No one’s going to confuse Lewis’ voice with Burke’s, even on a great day, but this song, as much as any from the “Soulsville” album, typified this album and the live versions of its tracks. The performances were bright and tight – the News is a fine-tuned rock/pop-soul orchestra – but no one is going to confuse any of these songs with a Stax/Volt number, either.
After lighting the evening bonfire with “The Heart of Rock ‘n’ Roll,” Lewis and the band jumped into “Soulsville” for nearly an hour..
Lewis is a polished showman with plenty of charm and one-liners in his banter, and he kept the mood aloft all night. The new material inspired some dancing in the aisles and walkways, but it eventually became evident the crowd was itching for something more familiar. After he and four of his News mates delivered a pleasant a cappella version of “60 Minute Man,” he indulged them, big time.
When the band struck the first chords to “Heart and Soul,” several fans who were headed toward the concessions (or bathrooms) spun and headed back towards their seats. Others came running back from wherever they’d been. It was payoff time. He would spend the last hour or so on the music that made him rich and famous: “Power of Love,” “Hip to Be Square,” “Walking on a Thin Line” (which sounded surprisingly fresh), “Do You Believe in Love.”

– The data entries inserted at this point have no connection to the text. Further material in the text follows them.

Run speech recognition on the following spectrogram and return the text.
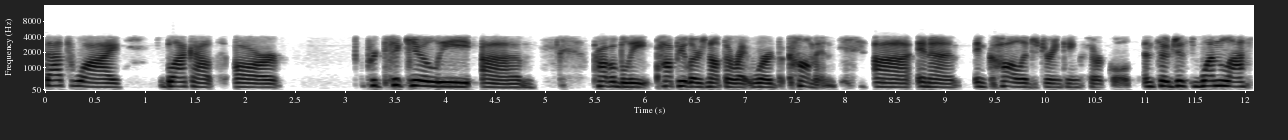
that's why blackouts are particularly um probably popular is not the right word but common uh in a in college drinking circles and so just one last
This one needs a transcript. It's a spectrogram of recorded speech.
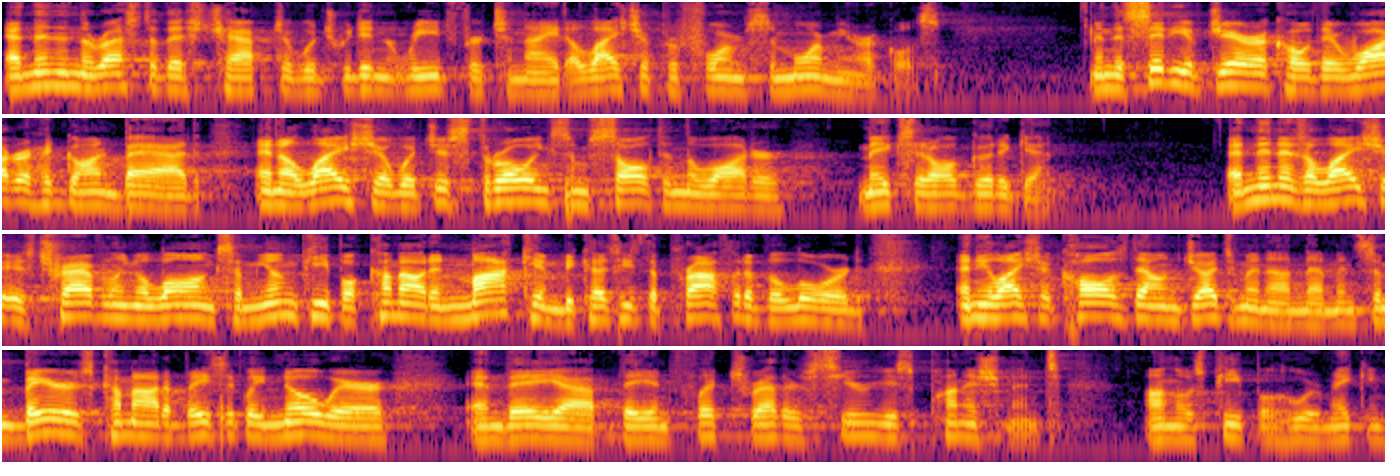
And then in the rest of this chapter, which we didn't read for tonight, Elisha performs some more miracles. In the city of Jericho, their water had gone bad, and Elisha, with just throwing some salt in the water, makes it all good again. And then, as Elisha is traveling along, some young people come out and mock him because he's the prophet of the Lord. And Elisha calls down judgment on them, and some bears come out of basically nowhere, and they, uh, they inflict rather serious punishment on those people who are making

Whereas the “Soulsville” songs rendered homogenized, grit-free sketches of another era, Lewis’ own songs conjured something deeper and longer-lasting. Sure, nostalgia was thick in the air, but those songs also recalled an era of their own, one of the last eras in which top 40 albums were stocked with more than one hit – as many as five or six, sometimes - and the music was performed by bands stocked with studied and trained musicians.

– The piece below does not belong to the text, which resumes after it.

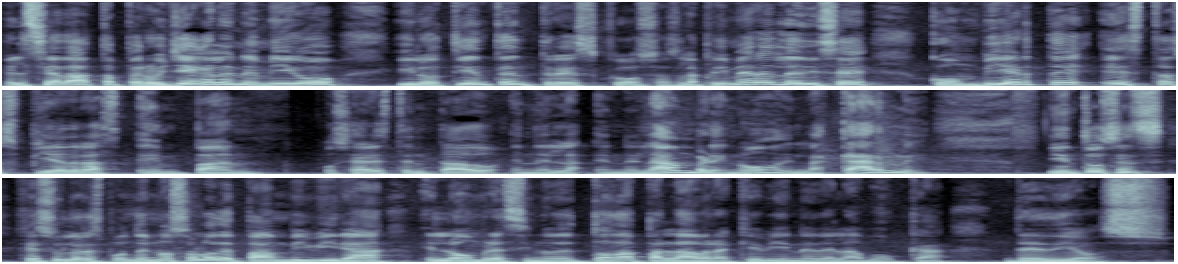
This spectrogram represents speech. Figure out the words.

He ended with his fifth encore, a wild, fiery rendition of “Workin’ for a Living,” which he dedicated to the working-class grunts in the crowd. It’s a rocking blues anthem, laced with some killer blues harp, and a song that resonates deeper now than it did during the days of Reaganomics. It might have been the most timeless song he played all night.

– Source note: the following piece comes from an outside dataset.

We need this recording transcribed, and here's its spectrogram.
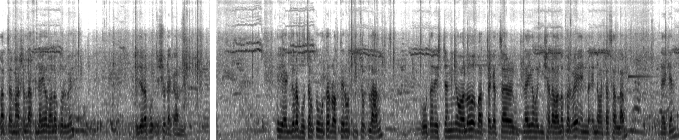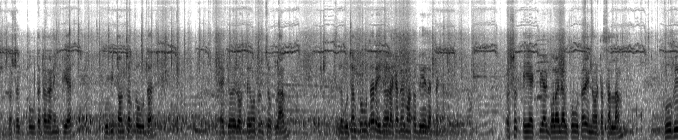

Hearts of Darkness: Kansas City’s own Afro-beat/funk/soul/hip-hop orchestra opened the show with a 45-minute set that drew a couple or few thousand fans into the theater, where most remained. Though only 12 of the 18 or 19 members were on stage, the band delivered its typical brassy, funky, groovy punch and had no trouble sounding large in a large venue. Lots of people were impressed. Nice job.